OHIO — When two high school students walked into their local police station and asked to see a public record, they were given what one of them called “the runaround.” But they stuck it through ’til the end, and that end was a scoop that later ended up on TV and radio stations across Cleveland.
One day before that visit, Shaker Heights High School had notified students of an assault inside its Shaker Heights, Ohio, campus. The police report showed the incident was more serious though, something school administrators said they did not know.
“They found out through our reporting that it was actually more than that,” said John Vodrey, an editor of the student newspaper, The Shakerite.
Vodrey and another editor, Shane McKeon, obtained a police report that identified the incident as a rape, a much more serious crime than the school had indicated.
While obtaining police incident reports should be matter-of-fact, volunteer Shakerite adviser Emily Grannis said the students did something that day that she hasn’t been able to pull off in her 10 years of advising.
“They walked into that police station and they walked out with a record,” she said.
Grannis, who is a Reporter’s Committee for Freedom of the Press fellow, talked with Vodrey on the phone while he was in the station, helping him cite the appropriate state statute and legal language to ask for an incident report. After jumping a few hurdles, she said, a supervisor handed it over.
Identifying the crime as a rape rather than a simple assault brought a torrent of both positive and negative reaction, McKeon said. But he said the editorial board felt they had an obligation to inform the community.
“It was really a matter of clarifying what actually happened,” McKeon said. “Had we handled it less professionally, the pushback would have been much worse. And the pushback would have been justified.”
McKeon wrote an open letter to readers outlining the Shakerite’s reasons for pursuing the story. Vodrey wrote a story for the next issue exploring the school’s heightened security measures, which the administration put in place after the Shakerite broke the story, although the school did not acknowledge that that particular incident had prompted the changes.

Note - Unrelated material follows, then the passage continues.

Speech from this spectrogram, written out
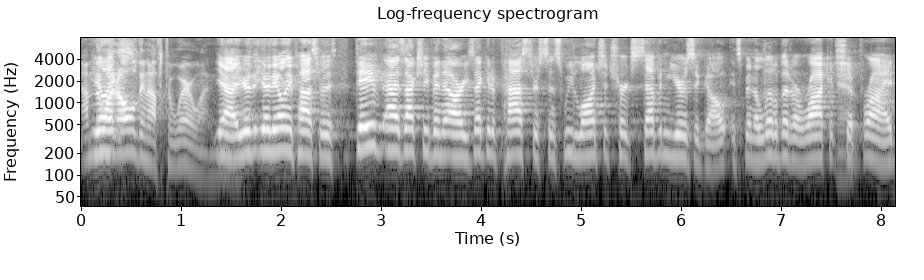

“We have no reason to believe there is any threat to the safety of students and staff,” superintendent Gregory Hutchings wrote on the school website two days after the incident.
The uproar hasn’t dampened the Shakerite’s enthusiasm for reporting in-depth stories, McKeon said. In an investigation last year, it revealed that three sexual assaults at the high school had been reported to police in the last five years. McKeon said the paper is focusing even more on investigative journalism this year.

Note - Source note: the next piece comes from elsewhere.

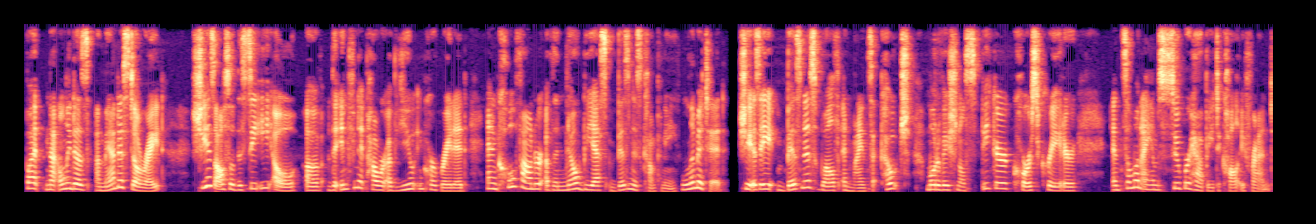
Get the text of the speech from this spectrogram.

Both he and Vodrey expressed gratitude for the openness they’ve found in their school district and their community.
“Just about everyone has been extremely forthcoming and supportive, even when the stories don’t put them in a favorable light,” McKeon said.
The rape suspect is on “home detention,” Vodrey said, and has a preliminary hearing on Oct. 23. Grannis said she was proud of the students’ tenacity in covering the alleged crime.
“I think they’ve done a phenomenal job with it,” she said. “They’ve handled it like professional journalists would.”
Correction, Oct. 17: An earlier version of this story misattributed the source of information about the status of legal proceedings in the case.
By Samantha Sunne, SPLC staff writer. Contact Sunne by email or at (703) 807-1904 ext. 123.